Kenneth Lotherington Hutchings

Kenneth Lotherington Hutchings

BatRight-handBowlRight-arm fast
Born-National Team Eligibility-
Years of Service1902-1912DebutKent 1902, MCC 1907, England 1907.
Nickname(s)-Capped1903
Local Club-Shirt Sponsor-

Other Teams

South of England, HDG Leveson-Gower's XI, GL Jessop's XI, Gentlemen, Lord Londesborough's XI, MCC and England.

Player Biography
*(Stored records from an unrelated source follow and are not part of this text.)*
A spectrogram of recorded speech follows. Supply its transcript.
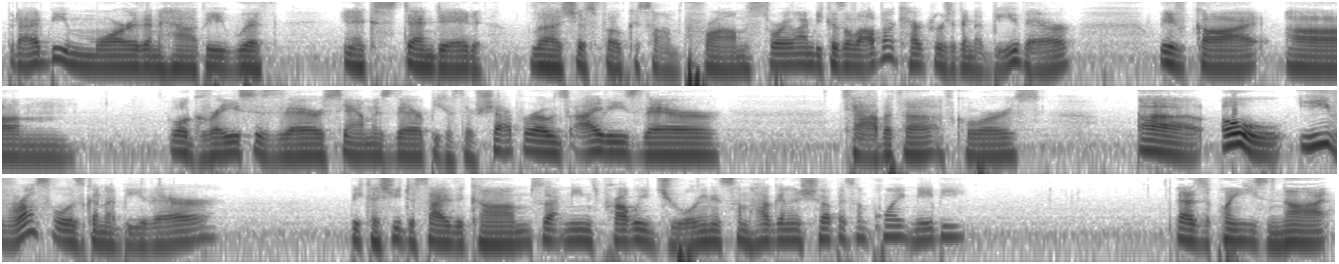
but I'd be more than happy with an extended, let's just focus on prom storyline because a lot of our characters are going to be there. We've got, um, well, Grace is there, Sam is there because they're chaperones, Ivy's there, Tabitha, of course. Uh, oh, Eve Russell is going to be there because she decided to come. So that means probably Julian is somehow going to show up at some point, maybe. That's the point he's not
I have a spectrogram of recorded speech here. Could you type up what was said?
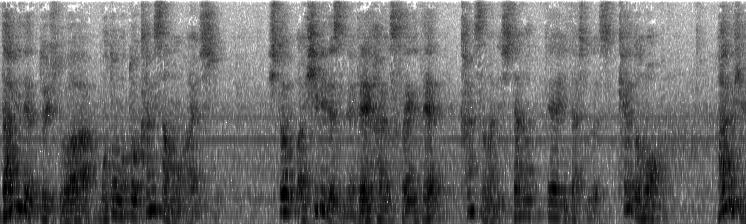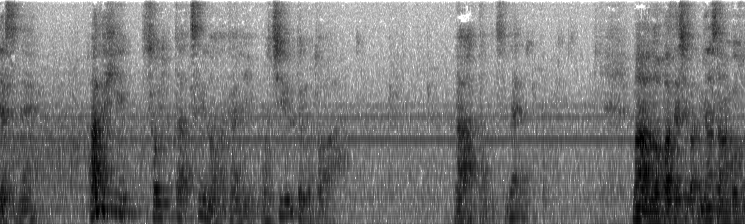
ダビデという人はもともと神様を愛し人日々ですね礼拝を捧げて神様に従っていた人です。けれどもある日ですねある日そういった罪の中に陥るということはがあったんですね。まああのバテシバ皆さんご存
Lieut. Kenneth Lotherington Hutchings (King’s Liverpool Regiment, attached to Welsh Regiment) was killed in action during the first week in September. He was struck by a shell, death being instantaneous. Of all the cricketers who have fallen in the War he may fairly be described as the most famous.Kenneth Lotherington Hutchings did not fulfil all the hopes formed of him, but at his best he was one of the most remarkable batsmen seen in this generation. Those who follow cricket will not need to be reminded of the sensation caused by his play in 1906–the year in which Kent, for the first time in modern days, came out as Champion County. To the triumph of the side no one contributed more than Hutchings. It is true that he fell a little below C. J. Burnup in the averages, but he played with amazing brilliancy, getting four 100’s in county matches, and scoring 1,358 runs. His success astonished the public, but it was scarcely a surprise to those who had watched him from his school days. He had a great career at Tonbridge, being in the eleven for five years, and heading the batting for three seasons in succession. The first evidence of his ability in county cricket was given when, in 1903, he scored 106 for Kent against Somerset at Taunton. His batting in 1906 took him at once to the top of the tree, and on all hands he was regarded as an England cricketer. Unfortunately he never again reached quite the level of his great season. From time to time he did brilliant things, playing especially well in 1909 and 1910, but in 1912 he lost his form and dropped out of the Kent eleven.In 1909 he was chosen twice for England against Australia, scoring nine at Manchester and 59 at the Oval. He paid one visit to Australia, being a member of the M.C.C.’s team in the winter of 1907-8. Taking the tour as a whole, he did not meet with the success expected, but at Melbourne, in the only Test match the Englishmen won, he played a very fine innings of 126. Hutchings was quite individual in his style of batting, recalling no predecessor. His driving power was tremendous, and when at his best he could score from good length balls wih wonderful facility. It was said in 1906 that when he played for Kent against Yorkshire, even George Hirst–most fearless of fieldsmen at mid-off–went back several yards for him, so terrific being the force of his hitting. Like most modern batsmen, Hutchings trusted for defence wholly to his back play. When he went forward it was always for the purpose of scoring. Playing the daring game that he did, he could only do himself full justice when physically very fit. His fielding was on a par with his batting. In the slips or in the deep field he was equally brilliant. He was born at Southborough, near Tunbridge Wells, on December 7, 1882.–S.H.P.